128 These quarrels were won by the treasury. Burk, Kathleen, ed., War and the state: the transformation of British government, 1914–1919 (London, 1982); Cronin, James E., The politics of state expansion: war, state and society in twentieth-century Britain (London, 1991).

129 Edgerton, David, Warfare state: Britain, 1920–1970 (Cambridge, 2006), chs. 3–4.

I am grateful for the helpful comments received at workshops at Harvard and UCLA, and at the New England Historical Association's Conference on earlier versions of this article.
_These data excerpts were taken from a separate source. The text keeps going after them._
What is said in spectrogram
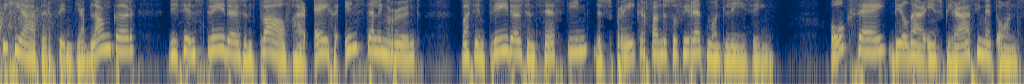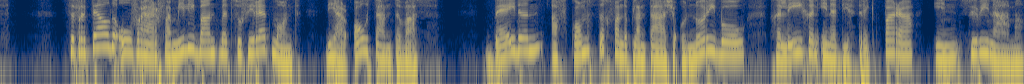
Psychiater Cynthia Blanker, die sinds 2012 haar eigen instelling runt, was in 2016 de spreker van de Sophie Redmond lezing. Ook zij deelde haar inspiratie met ons. Ze vertelde over haar familieband met Sophie Redmond, die haar oudtante was. Beiden afkomstig van de plantage Honoribo, gelegen in het district Para in Suriname.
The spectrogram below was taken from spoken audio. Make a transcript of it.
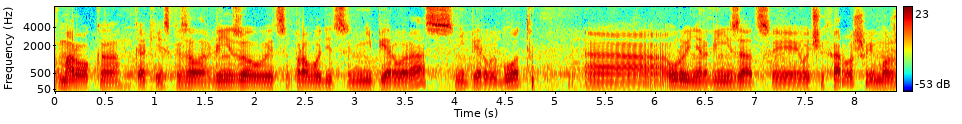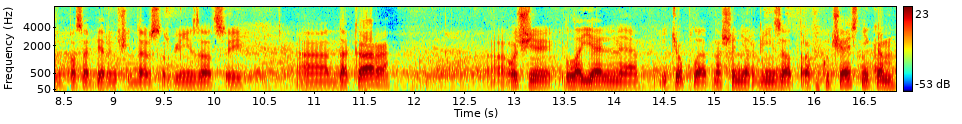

Thanks are also due to Emma Rothschild and the editors and referees of the Historical Journal.

Recommend this journal

Email your librarian or administrator to recommend adding this journal to your organisation's collection.

The Historical Journal
  • ISSN: 0018-246X
  • EISSN: 1469-5103
  • URL: /core/journals/historical-journal
Please enter your name
Please enter a valid email address
Who would you like to send this to? *
×

Metrics

Full text views

Total number of HTML views: 0
Total number of PDF views: 0 *
Loading metrics...

Abstract views

Total abstract views: 0 *
Loading metrics...

* Views captured on Cambridge Core between <date>. This data will be updated every 24 hours.

Usage data cannot currently be displayed